Thanks in part to the lack of tangible success in controlling inflation, the target is now shifted forward by two years to 2015. CPF members who turn 55 between this July and June next year will also be required to have a new minimum sum of $139,000, up 6 per cent from $131,000 last year. Apparently all the MAS grandstand efforts at maintaining a strong SingDollar to combat imported inflation didn't amount to much help. Not when the domestic contributors of inflation are having a field day - electricity tariff, housing and transportation costs, etc, etc.
To quote the PM, it's no fun being poor in Singapore. The more fortunate have a different set of worries. Take the financial expectations of one politician who "retired" in 1990:

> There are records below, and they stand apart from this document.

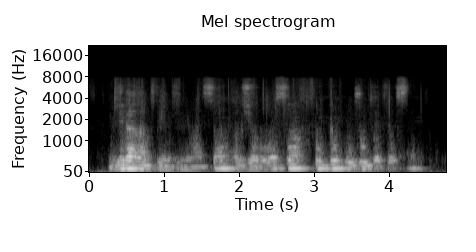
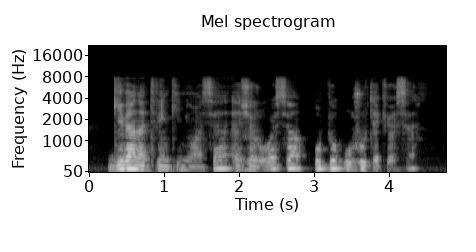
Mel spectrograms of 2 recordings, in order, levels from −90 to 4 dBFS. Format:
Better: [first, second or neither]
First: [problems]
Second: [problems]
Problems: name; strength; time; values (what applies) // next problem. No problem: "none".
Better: second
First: noise reduction (neural separator model SepFormer DNS4)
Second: none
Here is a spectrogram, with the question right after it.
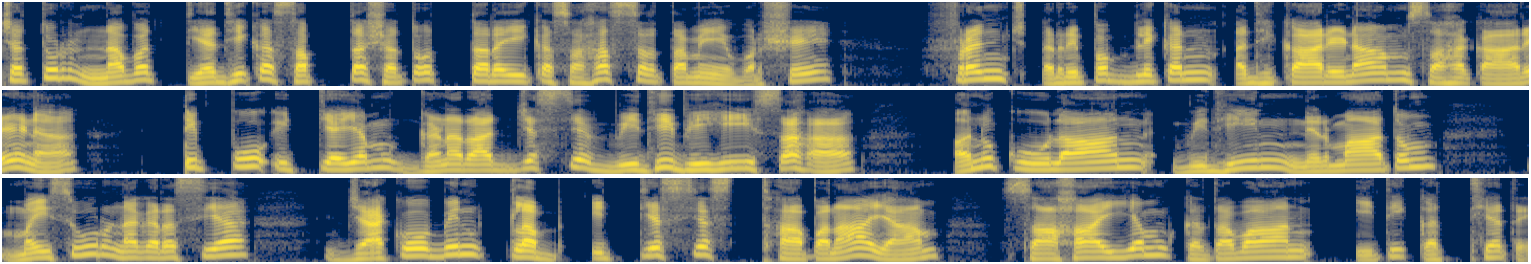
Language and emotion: Sanskrit, neutral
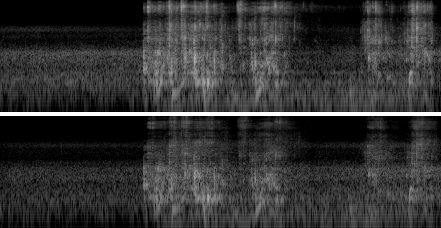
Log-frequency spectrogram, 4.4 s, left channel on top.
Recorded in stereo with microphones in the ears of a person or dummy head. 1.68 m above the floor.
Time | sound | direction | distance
1.4 | a splash | 80° left | 1.9 m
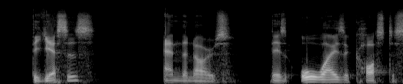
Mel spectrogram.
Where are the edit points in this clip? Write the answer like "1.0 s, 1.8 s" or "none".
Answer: 2.7 s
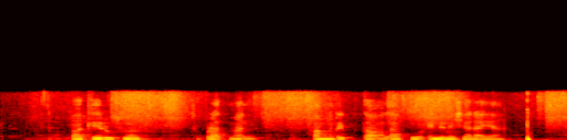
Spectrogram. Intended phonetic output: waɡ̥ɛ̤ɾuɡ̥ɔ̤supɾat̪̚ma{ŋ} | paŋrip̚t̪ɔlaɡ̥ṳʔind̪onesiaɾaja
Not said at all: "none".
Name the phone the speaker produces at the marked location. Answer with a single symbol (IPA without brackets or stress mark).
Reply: n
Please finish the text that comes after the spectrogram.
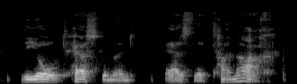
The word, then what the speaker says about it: Tanakh: So, if you take those first three initial letters, you come up with an acronym uh which would be pronounced or spelled Tanakh or Tanakh.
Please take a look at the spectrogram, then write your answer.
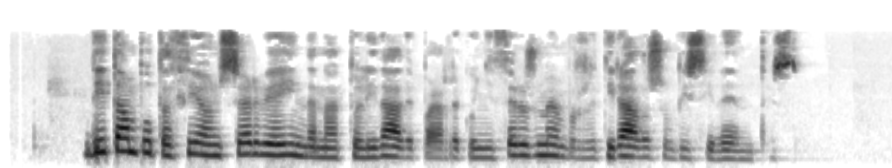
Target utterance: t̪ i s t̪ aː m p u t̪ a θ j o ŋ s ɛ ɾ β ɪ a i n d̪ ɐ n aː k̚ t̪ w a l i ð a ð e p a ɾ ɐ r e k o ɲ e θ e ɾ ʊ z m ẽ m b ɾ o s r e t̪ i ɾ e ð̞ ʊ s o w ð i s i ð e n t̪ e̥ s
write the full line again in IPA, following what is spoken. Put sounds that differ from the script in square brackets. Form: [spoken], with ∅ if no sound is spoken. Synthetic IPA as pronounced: [d̪] i [∅] t̪ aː m p u t̪ a θ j o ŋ s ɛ ɾ β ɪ a i n d̪ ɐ n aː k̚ t̪ w a l i ð a ð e p a ɾ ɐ r e k o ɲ e θ e ɾ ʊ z m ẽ m b ɾ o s r e t̪ i ɾ [a] ð̞ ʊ s o w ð i s i ð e n t̪ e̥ s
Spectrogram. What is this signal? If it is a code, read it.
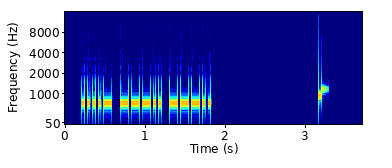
Morse code, heard as a keyed tone, about 34 wpm, 700 Hz. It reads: 488
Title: Common Cut Numbers - 3-Digit 35wpm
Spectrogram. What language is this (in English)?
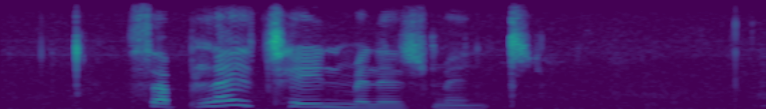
Tswana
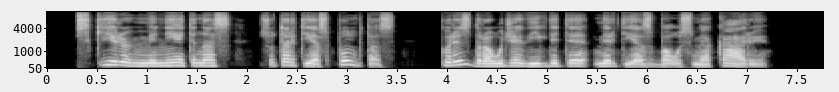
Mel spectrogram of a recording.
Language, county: Lithuanian, Kaunas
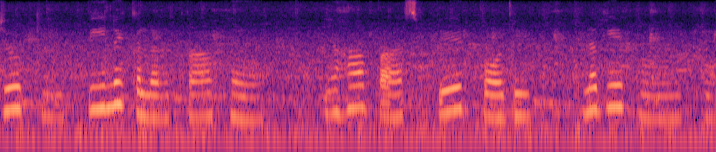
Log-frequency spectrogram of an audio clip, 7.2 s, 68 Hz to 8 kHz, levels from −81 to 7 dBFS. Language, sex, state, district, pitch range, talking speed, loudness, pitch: Hindi, male, Madhya Pradesh, Katni, 200-260 Hz, 100 wpm, -18 LUFS, 215 Hz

"I can understand a person wanting to have, in today's Singapore, a house, a car. Projecting myself back as a young man, I would probably need about $10 million - $5 million to buy a house, the things that would go with the house and education for the children. So if I have another three, four million in the bank and income from it, and three, four hundred thousand dollars annual income, that's the kind of life that I as a non-politician would probably aspire to if I were in my 30s."
That was what Lee Kuan Yew told Warren Fernanadez in an interview for a book published in 1998 ("LKY: The Man And His Ideas", pg 235), telling the future editor of the Straits Times that money has not been a determining factor in his life. However, he did add, "If you ask me to live today in an HDB three room flat, and I had to eat at a hawker centre every day, that would a problem," saying his digestion capability at that age will not be able to cope.
Sigh, the lower income group will just have to have a stronger stomach to cope. For them, any meal would be welcomed respite, be it from a hawker centre, food court or restaurant.